Figure 1.

Titration Apparatus

In the titration method, base is added to the acetic acid solution until just enough base has been added to completely react with all of the acid. The point where just enough base has been added to neutralize the acid is called the equivalence point. According to reaction (1), one mole of base reacts with one mole of acid. Therefore, at the equivalence point we have the relation

moles of base added = moles of acid initially present

moles of base added = molarity of base x volume of base added

and, therefore:

moles of acid initially present = molarity of base x volume of base added (2)

Example: A student titrates a 25.00 mL sample of vinegar with 1.000 molar NaOH. The volume of base needed to reach the equivalence point is17.00 mL. What is the concentration of acetic acid in the vinegar in units of grams per 100 mL?


From equation (2):

moles of acid initially present=

1.000 mol/L x 17.00 mL x 1L/(1000mL)
= 0.0170 mol

This is the number of moles of acetic acid in 25.00 mL of vinegar.

The molecular formula of acetic acid is CH3CO2H. The molar mass is given by

molar mass = 2 x 12.0 + 4 x 1.01 + 2 x 16.0 = 60.0 g/mol

The grams of acetic acid in 25.00 mL of vinegar is:

60.0 g/mol x 0.0170 mol = 1.02 g

1 mL of vinegar contains 1.02 /25 grams per mL

The grams of acetic acid in 100 mL of vinegar is:

(1.02 / 25) g/mL x 100 mL =4.08 g

therefore, this sample of vinegar meets the federal requirement of a minimum of 4 g of acetic acid per 100 mL of vinegar.

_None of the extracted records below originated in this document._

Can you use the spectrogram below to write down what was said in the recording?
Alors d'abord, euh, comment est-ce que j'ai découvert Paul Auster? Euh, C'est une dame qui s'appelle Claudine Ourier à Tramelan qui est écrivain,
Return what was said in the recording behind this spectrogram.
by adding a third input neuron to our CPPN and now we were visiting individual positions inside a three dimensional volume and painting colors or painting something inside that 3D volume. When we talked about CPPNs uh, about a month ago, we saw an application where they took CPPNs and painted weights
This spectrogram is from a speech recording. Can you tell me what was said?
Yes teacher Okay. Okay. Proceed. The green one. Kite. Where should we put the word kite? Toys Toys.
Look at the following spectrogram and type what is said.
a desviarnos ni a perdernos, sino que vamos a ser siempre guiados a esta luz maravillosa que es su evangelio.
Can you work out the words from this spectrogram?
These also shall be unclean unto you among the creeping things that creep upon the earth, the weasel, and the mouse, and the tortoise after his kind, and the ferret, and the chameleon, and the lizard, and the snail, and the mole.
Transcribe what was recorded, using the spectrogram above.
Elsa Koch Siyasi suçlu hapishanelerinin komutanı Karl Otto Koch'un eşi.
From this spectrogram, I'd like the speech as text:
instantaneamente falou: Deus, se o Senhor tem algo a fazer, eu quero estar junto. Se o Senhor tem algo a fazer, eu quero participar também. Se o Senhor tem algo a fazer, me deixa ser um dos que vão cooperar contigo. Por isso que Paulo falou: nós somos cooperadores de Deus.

How do we know when the equivalence point has been reached? That is, how do we know when to stop adding base? The answer is that we add an indicator. An indicator is a substance whose color depends on the acidity of a solution. In this experiment we will be using the indicator phenolphthalein. Phenolphthalein is colorless in acidic solutions and pink in colorless solutions. The phenolphthalein is added to the vinegar solution before starting the titration. At the equivalence point the indicator changes from colorless to pink.

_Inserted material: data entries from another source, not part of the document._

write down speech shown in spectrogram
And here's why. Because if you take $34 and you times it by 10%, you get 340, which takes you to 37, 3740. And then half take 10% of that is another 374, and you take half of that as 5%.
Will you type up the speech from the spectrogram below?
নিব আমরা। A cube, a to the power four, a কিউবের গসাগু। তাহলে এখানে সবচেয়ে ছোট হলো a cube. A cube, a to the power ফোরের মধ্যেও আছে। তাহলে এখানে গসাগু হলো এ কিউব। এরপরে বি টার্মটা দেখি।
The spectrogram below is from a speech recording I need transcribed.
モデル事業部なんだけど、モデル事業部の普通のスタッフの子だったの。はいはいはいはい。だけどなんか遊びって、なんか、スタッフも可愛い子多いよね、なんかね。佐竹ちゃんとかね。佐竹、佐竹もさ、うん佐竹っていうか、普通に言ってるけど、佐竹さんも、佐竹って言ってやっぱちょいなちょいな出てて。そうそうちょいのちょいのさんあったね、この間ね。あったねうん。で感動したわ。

Make sure that your buret is clean. If necessary wash it with soap solution using a buret brush. Rinse it several times with deionized water. Then rinse it twice with approximately 10 mL of the 1.0 M NaOH solution to be used in the titration. Drain the solution through the buret tip. Fill the buret with the 1.0 M NaOH solution; make sure there are no air bubbles in the tip of the buret or just above the stopcock. Run the base out of the buret until the level is at 0.00 or below. Record the the level of the base, estimating the reading to two decimal places. Putting a white piece of paper with a thick black line behind the buret will help you see the meniscus, the curved surface of the liquid in the buret. See Figure 1 for a sample buret reading.

Pour about 100 mL of vinegar into a clean, dry beaker. Rinse a clean 25 mL pipet with several small samples of the vinegar solution. Use the pipet to transfer 25 mL of vinegar to a clean 250 ml erlenmeyer flask. Your instructor will demonstrate the use of the pipet. Add 3 drops of phenolphthalein to the vinegar sample.

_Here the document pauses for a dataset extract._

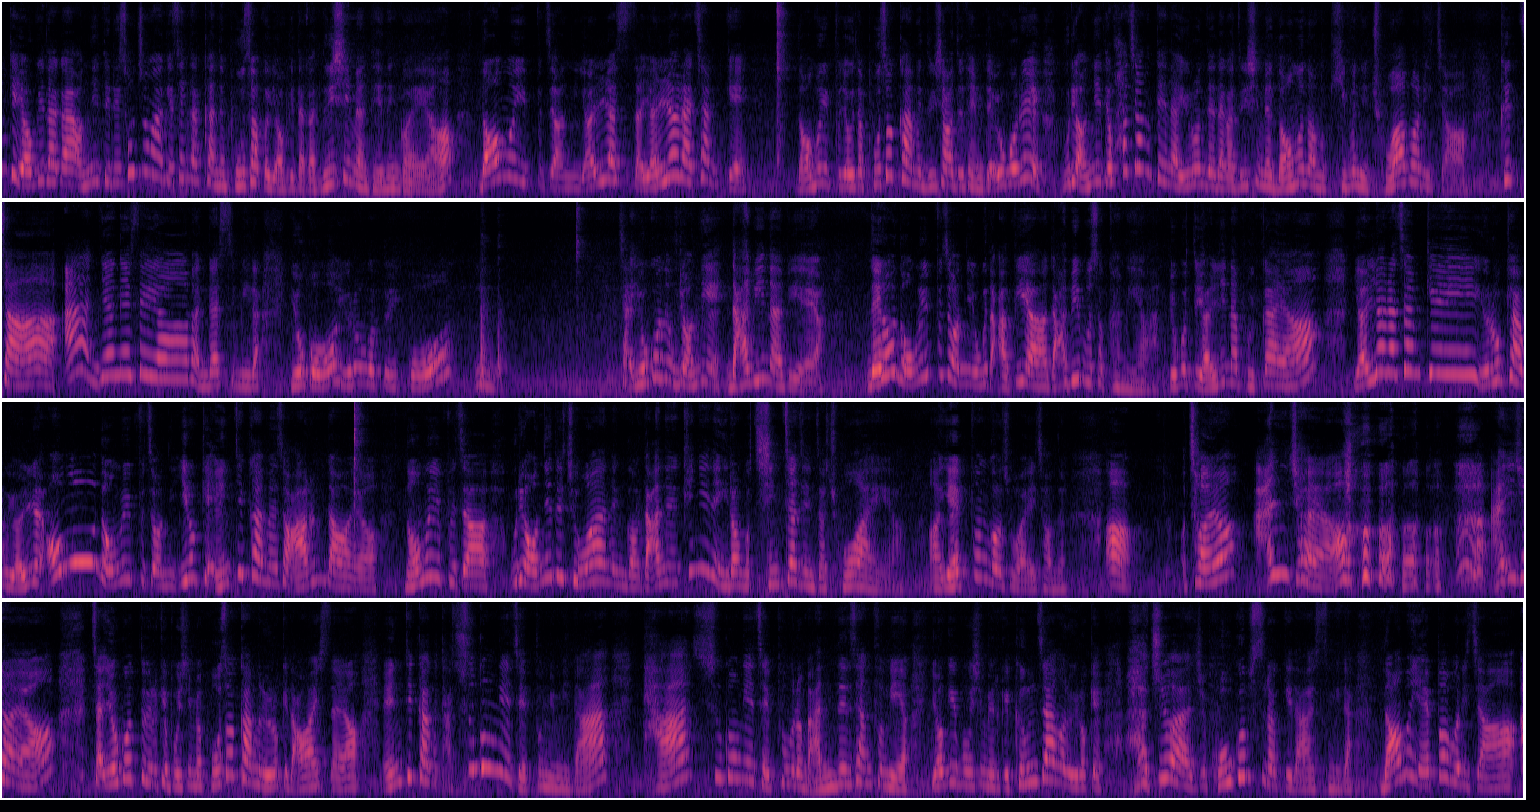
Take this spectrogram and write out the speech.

Slowly run the base out of the buret into the vinegar solution, swirling the flask and contents. As you approach the equivalence point, the area in the vinegar where the drop of base falls will turn pink; then the pink color will disappear as the solution becomes mixed. From this point on, add the base dropwise with constant swirling. Occasionally wash down the sides of the flask with water from your wash bottle. The equivalence point is where 1 drop (or less) of base causes the solution to become very pale pink throughout. essential ingredients of a successful titration include care and patience, so don't try to hurry. Record the final buret reading, estimating it to the nearest 0.01 mL.

Repeat the titration two more times using a clean flask each time. After the first titration, the others should go more quickly since you now have some idea of how much base is required per 25 mL sample of vinegar. The base may be added quickly until you are within 2 or 3 mL of the equivalence point; then change to dropwise addition.

For each titration, calculate the grams of acetic acid per 100 mL of vinegar. Calculate the average value. Show all calculations.


1. Report the average grams of acetic acid per 100 mL of vinegar.

2. Does the vinegar meet the federal requirement of 4 g of acetic acid per 100 mL of vinegar?